It is said that in the years of the first occupation of Rostov, in 1941 Sabine Spielrein refused to leave the native city. She said: “I know Germans, they are a civilized nation. They are not capable of evil doings.” Such was her motive when she explained the decision not to leave Rostov to the second wife of her husband, pediatrician Pavel Sheftel. Before the war, the abandoned women understood perfectly well that each of them may be sent to the Soviet GULAG camps, that is why they agreed that the one who remains alive will bring up all children. (Pavel Sheftel died in 1937 of heart attack. Within the same period Sabine’s three brothers: Academician Isaak Spielrein, researcher of labor psychology in the Soviet Union, Emil Spielrein, dean of the biology department in the Rostov State University, and Ian Spielrein, dean of the electrotechnical department in the Moscow Energy institute, were killed in the torture chambers of the National Commissariat for Internal Affairs (NKVD).
Scientist Movshovich studying history of the Rostov region wrote: “By the time of the second occupation of Rostov, Spielrein very likely had already no illusions concerning the possibility of combination of the civilized German nation with their cruel doings.” However, all the same she refused to save her daughters: a friend of Sabine’s offered to give forged documents to the girls in accordance with which they could be passed for Armenians. It is a mystery why Sabine Spielrein several times rejected methods of salvation.
Over 25 years ago, diaries of Sabine Spielrein dated with 1908-1912, letters she received from Jung and Freud were found in the basement of the Wilson Palace in Geneva (the Psychology Institute used to be there).
The documents were published for the first time by Italian psychoanalyst Aldo Carotenuto. He understood that the discovered materials would once again confirm the liaison between Jung and his patient, his subsequent pupil, that Freud was also involved there indirectly, Carotenuto (either out of gentleman’s solidarity, or because of his respect to the founder of psychoanalysis) supplied the letters with comments in accordance with which it looked so that the woman was guilty in the situation herself.

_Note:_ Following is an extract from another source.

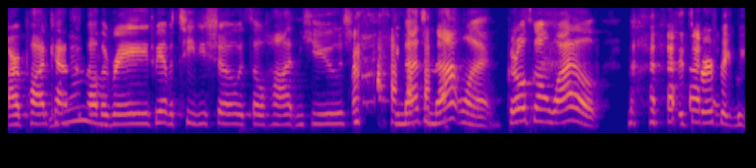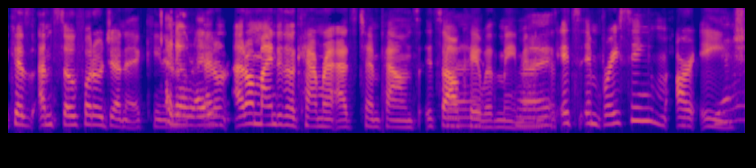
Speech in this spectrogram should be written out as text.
Our podcast is all the rage. We have a TV show. It's so hot and huge. Imagine that one. Girls Gone Wild. It's perfect because I'm so photogenic. You know, I know, right? I don't. I don't mind if the camera adds ten pounds. It's all okay with me, man. right. It's embracing our age.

He wrote: “Babe Sabine …behave so that Jung willy-nilly acted mean.”
So, it was already second time that Sabine Spielrein, even after her death, fell victim to the severe struggle for affirmation of positions in the psychoanalyst hierarchy.

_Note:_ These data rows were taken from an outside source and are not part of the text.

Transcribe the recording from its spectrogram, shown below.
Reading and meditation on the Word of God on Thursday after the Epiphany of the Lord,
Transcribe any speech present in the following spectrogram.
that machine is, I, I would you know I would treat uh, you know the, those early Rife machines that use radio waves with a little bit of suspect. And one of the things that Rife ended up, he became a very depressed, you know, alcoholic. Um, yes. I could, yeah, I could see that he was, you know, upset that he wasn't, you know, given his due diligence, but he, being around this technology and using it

Several years ago a work by Peter Kuter under the title Modern Psychology was published in Germany. The scientist depicted a genealogical tree of the psychoanalytical school and mentioned Sabine Spielrein among prominent scientists as well. Scientist Ulyanitsky from Rostov was astonished to see that when the book was translated into Russian in 1997 in St.Petersburg, the genealogical tree was cut off and Sabine dropped out of it.
As we see now, Sigmund Freud, following Sabine Spielrein, believed that negotiation is just a form of affirmation. He thought that in order to admit something, you must first reject it; in order to give birth to something, you must first die. Does it mean that Sabine Spielrein is not yet dead enough that her name is not included among prominent fathers of psychoanalysis?
In conclusion we would like to add that recently, on the initiative of the president of the South Russian Humanitarian Institute V.Pigulevsky and scientist Vlad Yermak studying the life and work of Sabine Spielrein, a memorial plaque was fixed on the house number 83, Pushkin street, in the Russian city of Rostov where the scientist lived in 1887-1904.
Nonna Mirzabekova Kultura
Translated by Maria Gousseva
Read the original in Russian: http://culture.pravda.ru/culture/2003/4/67/189/8040_sabina.html